"From Waste to Wisdom: Utilizing Wastewater Data and Virus Variant Modeling for Improving Epidemic Forecasting"
The ongoing COVID-19 pandemic has highlighted the importance of early detection and accurate forecasting of infectious disease outbreaks. Recent research has shown that incorporating wastewater data and virus variant modeling into mathematical models of epidemics can significantly improve our ability to achieve these goals. In this paper, we present a novel approach to epidemic modeling that utilizes both wastewater data and virus variant analysis. Specifically, we propose a mathematical model that combines a compartmental model of disease transmission with a model of two viral strains, allowing us to track the spread of different strains over time. We then apply this model to real-world data from a community in the United States and demonstrate its ability to accurately forecast the trajectory of the epidemic and identify potential hotspots for targeted intervention. Our results suggest that the incorporation of wastewater data and virus variant modeling can provide valuable insights into the transmission dynamics of infectious diseases and inform more effective public health interventions. Overall, these studies highlight the potential of this approach to revolutionize the field of epidemic modeling and improve our ability to control the spread of infectious diseases.

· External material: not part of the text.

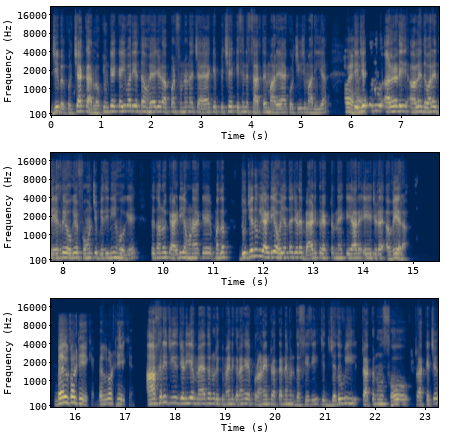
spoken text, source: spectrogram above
ਜੀ ਬਿਲਕੁਲ ਚੈੱਕ ਕਰ ਲਓ ਕਿਉਂਕਿ ਕਈ ਵਾਰੀ ਇਦਾਂ ਹੋਇਆ ਜਿਹੜਾ ਆਪਾਂ ਸੁਣਨ ਚ ਆਇਆ ਕਿ ਪਿੱਛੇ ਕਿਸੇ ਨੇ ਸਰ ਤੇ ਮਾਰਿਆ ਹੈ, ਕੋਈ ਚੀਜ਼ ਮਾਰੀ ਆ ਤੇ ਜੇ ਤੁਹਾਨੂੰ ਆਲਰੇਡੀ ਆਲੇ ਦੁਆਲੇ ਦੇਖ ਰਹੇ ਹੋਗੇ ਫੋਨ 'ਚ ਬਿਜ਼ੀ ਨਹੀਂ ਹੋਗੇ ਤੇ ਤੁਹਾਨੂੰ ਇੱਕ ਆਈਡੀਆ ਹੋਣਾ ਕਿ ਮਤਲਬ ਦੂਜੇ ਨੂੰ ਵੀ ਆਈਡੀਆ ਹੋ ਜਾਂਦਾ ਜਿਹੜੇ ਬੈਡ ਕਰੈਕਟਰ ਨੇ ਕਿ ਯਾਰ ਇਹ ਜਿਹੜਾ ਅਵੇਅਰ ਆ। ਬਿਲਕੁਲ ਠੀਕ ਹੈ ਬਿਲਕੁਲ ਠੀਕ ਹੈ। ਆਖਰੀ ਚੀਜ਼ ਜਿਹੜੀ ਹੈ ਮੈਂ ਤੁਹਾਨੂੰ ਰეკਮੈਂਡ ਕਰਾਂਗਾ ਇਹ ਪੁਰਾਣੇ ਟਰੱਕਰ ਨੇ ਮੈਨੂੰ ਦੱਸੀ ਸੀ ਜਦੋਂ ਵੀ ਟਰੱਕ ਨੂੰ 100 ਟਰੱਕ 'ਚ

Additional authors: Tin Phan, Los Alamos National Laboratory; Samantha Brozak, Arizona State University; Yang Kuang, Arizona State University; Fuqing Wu, The University of Texas Health Science Center at Houston; Anna Gitter, The University of Texas Health Science Center at Houston; Amy Xiao, Massachusetts Institute of Technology; Kristina D. Mena, The University of Texas Health Science Center at Houston.